**Now I have 9790 shares, eventually i'll be doomed!** However, there's two important things going on here. 1) each share is now worth more (the market goes up!), and 2) over time the need to sell any shares will go away. As the share price of the ETF goes up, the dividend (historically) goes up with it. Each time the share price goes up you need to sell less shares to meet your 4% WR target. Remember, your WR is fixed to when you started taking it out, indexed to inflation.

In year 2 you will need to sell just 196

~~192~~ (14 fewer shares) to make up the difference. This is because each share is worth more ($105), and you need to sell less of them because you will get more from the dividend ($19.17k).

By year 5 you will need to sell 141 shares (share price $117, dividend provides $22.2k)

By year 10 you will need to sell just 69 shares. (share price $142, dividend provides $28.3k)

After

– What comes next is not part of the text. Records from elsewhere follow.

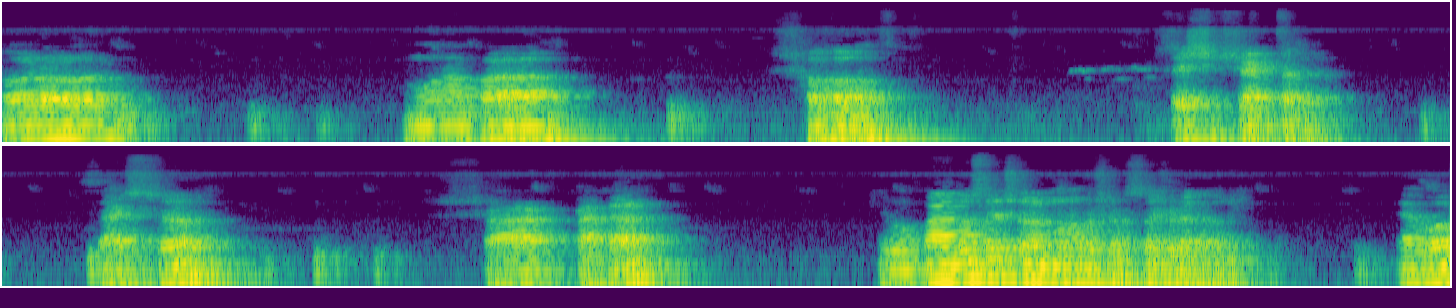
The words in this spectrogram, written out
সরল মুনাফা সহ, চারশো ষাট টাকা। চারশো ষাট টাকা এবং পাঁচ বছরের সরল মুনাফা সহ ছয়শো টাকা হবে। এবং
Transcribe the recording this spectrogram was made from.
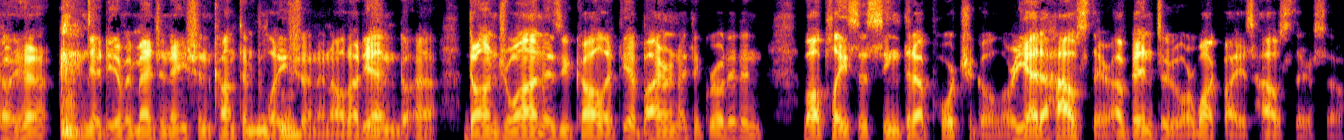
Oh yeah, the idea of imagination, contemplation, mm-hmm. and all that. Yeah, and uh, Don Juan, as you call it. Yeah, Byron, I think wrote it in of all places, Sintra, Portugal, or he had a house there. I've been to or walked by his house there. So,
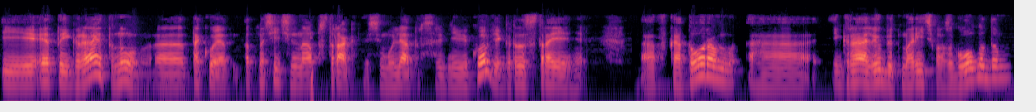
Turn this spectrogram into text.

~~15~~ 17 years the dividend (which is a function of the share price) will actually provide more income than you need, even though the yield is still hovering around 1.9%. Remember, the yield is a function of the share price. After just three years the number of shares will actually start to increase as the increase. The total number of shares you will have to sell over the first

~~15~~ 17 years will be 1,554 (leaving you with 8,445

~~8,623~~ shares now valued at $220 each, giving you a portfolio of $2.2MM

From this point forward the total number of shares owned would increase every year.

Here's how it would look in graphical form.

Year, Share price, % Withdraw from dividend,

1 $100 47.5%

2 $105 47.9%

3 $110.3 50.3%

4 $115.8 52.8%

5 $121.5 55.4%

...

10 $155.1 70.8%

...

15 $198.0 90.4%

By year

~~15~~ 18 the yield surpasses the real-adjusted $40k necessary for the example above (e.g. you can now get $40k/year from the yield alone.. thanks to a steadily rising share price). At that point total # of shares start to increase as the leftover dividend buys more shares. If we look at the 30 year mark, that 1.9% dividend will provide 2.5x expenses.

*(note -

**this is obviously a very simplistic example**, where the share price increase every year by 6% in real adjusted returns, and the WR is kept exactly constant at 4%/$40,000. It is meant ONLY to illustrate how having a portfolio of only an SP500 ETF can result in more shares over time that are worth more money. In reality it would not be so smooth a ride, as the market will jump up and down. The dividend also fluctuates, and has been above 3% for the majority of the last 100 years... but not since the mid 1990s)

** if you want to look at actual historical scenarios just plug numbers into FIREcalc nad cFIREsim - given that the SP500 yield has never gone below 1% and typically stays above 2%, anytime a portfolio exceeds 2-4x its starting value by extension the yield exceeds the input WR, and the # of shares owned increased. It's not surprising considering that roughly 3/4 of 30y simulations using a 4% WR wind up with more money than they started with.

***EDIT: I went back and changed the numbers in the example to reflect 5% growth before a dividend. This is more in line with the historical, real-adjusted returns of the SP500.